PROBLEM REQUIREMENTS:
Retype the material that follows exactly, limited to the lines from the one with "Low-pass, neural codec" through the one with "Spectrogram of a recording, in", and keep out all pictures.

EXERCISE INPUT:
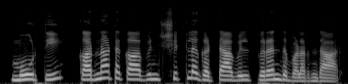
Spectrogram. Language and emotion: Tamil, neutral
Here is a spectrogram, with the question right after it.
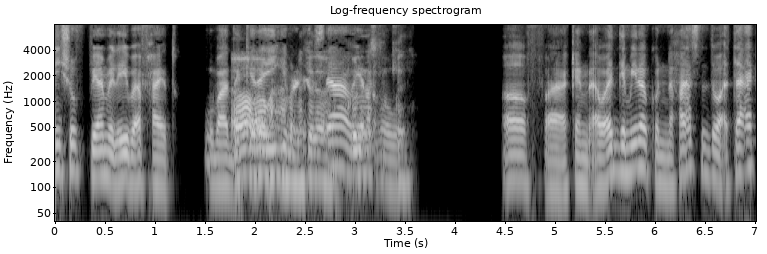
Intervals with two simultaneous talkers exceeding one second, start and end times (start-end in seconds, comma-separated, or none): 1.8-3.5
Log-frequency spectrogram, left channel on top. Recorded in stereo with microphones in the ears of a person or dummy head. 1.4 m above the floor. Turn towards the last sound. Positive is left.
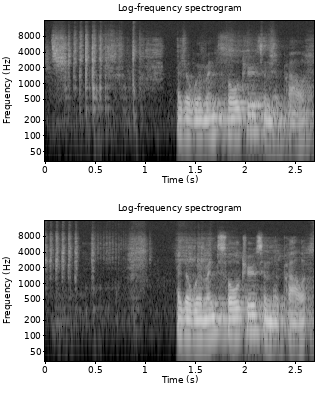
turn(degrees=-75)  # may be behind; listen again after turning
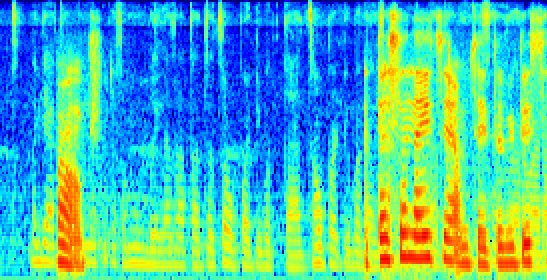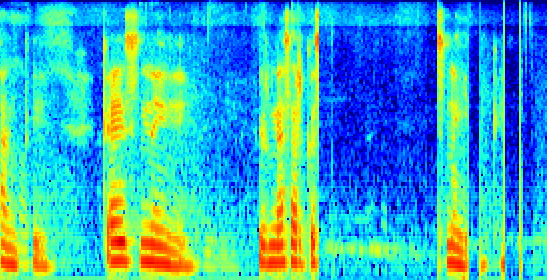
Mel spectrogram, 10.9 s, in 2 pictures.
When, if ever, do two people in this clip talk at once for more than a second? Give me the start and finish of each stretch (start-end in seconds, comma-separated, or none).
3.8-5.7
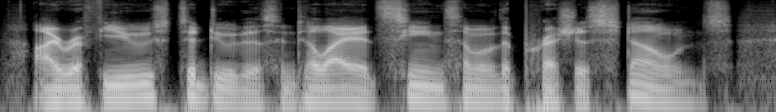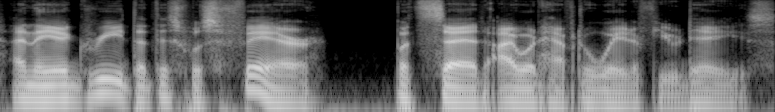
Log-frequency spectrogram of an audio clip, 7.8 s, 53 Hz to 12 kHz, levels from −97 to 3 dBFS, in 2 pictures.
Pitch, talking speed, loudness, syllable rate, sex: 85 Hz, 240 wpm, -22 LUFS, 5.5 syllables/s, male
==
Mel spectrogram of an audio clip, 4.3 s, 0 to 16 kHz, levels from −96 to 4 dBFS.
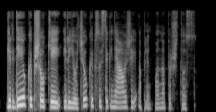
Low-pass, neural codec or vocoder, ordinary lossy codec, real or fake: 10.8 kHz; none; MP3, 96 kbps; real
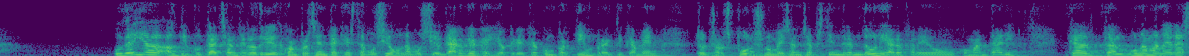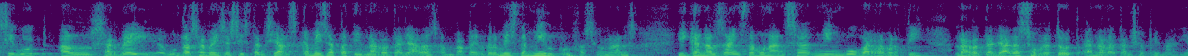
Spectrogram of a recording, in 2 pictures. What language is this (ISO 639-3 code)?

COMPLETED TASK:
Low-pass, neural codec or vocoder, ordinary lossy codec, real or fake: 10.8 kHz; none; MP3, 96 kbps; real
Spectrogram of a recording, in 2 pictures. What language is this (ISO 639-3 code)?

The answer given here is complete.